My family thought I had lost my mind after I left my catholic high school graduating with almost straight As. I was set to get a great education at the university and be successful with a normal 9-5. Instead, I hit the road any chance I got and went out west. I lived out of a tent and traveled in my Volvo station wagon. This was before cell phones, so sometimes they wouldn’t hear from me for months. I can’t imagine my children doing that to me now. My poor mother. It was always awkward at family holidays and they never brought it up. Maybe they thought if they didn’t talk about it, my “drug” habit wouldn’t exist.
At our annual family reunions, I would see aunts and uncles sneaking off. When rumour got out I’d opened a pot shop, I started getting phone calls. Aunts and uncles called me asking me to deliver them some “pizza” when I came to the reunion. I did this for years. Everyone thought no one else knew their secret and that no one else in the family smoked. Everyone puffed in private in the woods. Just in the past few years, it’s become an open topic but we still aren’t smoking around the fire at night together. The best part is, I’m a grower and my mom and both brothers now work for me and love it! They still don’t partake but they do see the medicinal value. That’s a win.
How has cannabis changed your lifestyle?

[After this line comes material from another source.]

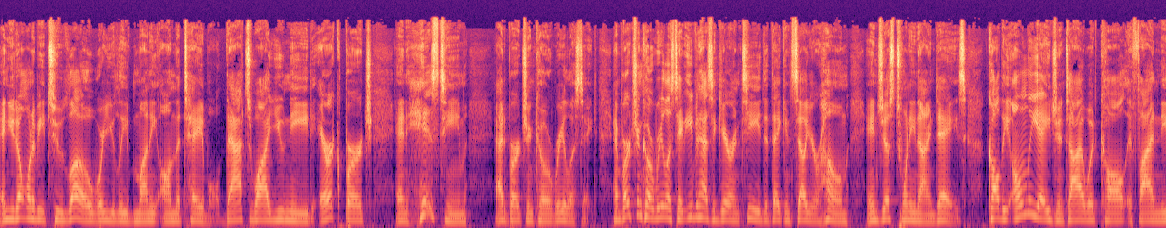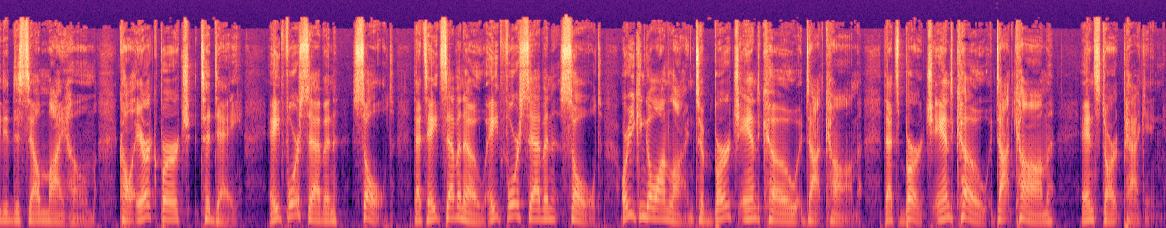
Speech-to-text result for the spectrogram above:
and you don't want to be too low where you leave money on the table. That's why you need Eric Birch and his team at Birch & Co. Real Estate. And Birch & Co. Real Estate even has a guarantee that they can sell your home in just 29 days. Call the only agent I would call if I needed to sell my home. Call Eric Birch today. 847 sold. That's 870 847 sold. Or you can go online to birchandco.com. That's birchandco.com and start packing.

Cannabis has changed my life for the better in numerous ways. It has connected me on a different level to people across the globe when that joint is passed around the circle. It has built a layer of trust and deeper connection within my community of underground users. It has made me think outside the box and the bell curve. Cannabis made me question everything because when I learned about the many uses of hemp from Jack Herer’s book, The Emperor Wears No Clothes, in the early 90s, and began understanding prohibition and the politics behind its ban, it made me question every other institution and what they were trying to tell the masses.
Cannabis made me think for myself. I fought from a young age for the right to choose this medicine for my body. I put myself at the forefront of the war on drugs for the people to be able to have this choice and safe access. I lived under constant stress and still do to an extent. I am entirely thankful the tides are turning and really hope this industry continues being a fair market economy and spreads the wealth among the people. This plant is so beautiful in its divine design. I feel blessed indeed.
Story by Anicée Gaddis
Illustration by Elena Boils
The preceding is for informational purposes only. It is not meant to condone the use or consumption of cannabis. For more information, please refer to our disclaimer.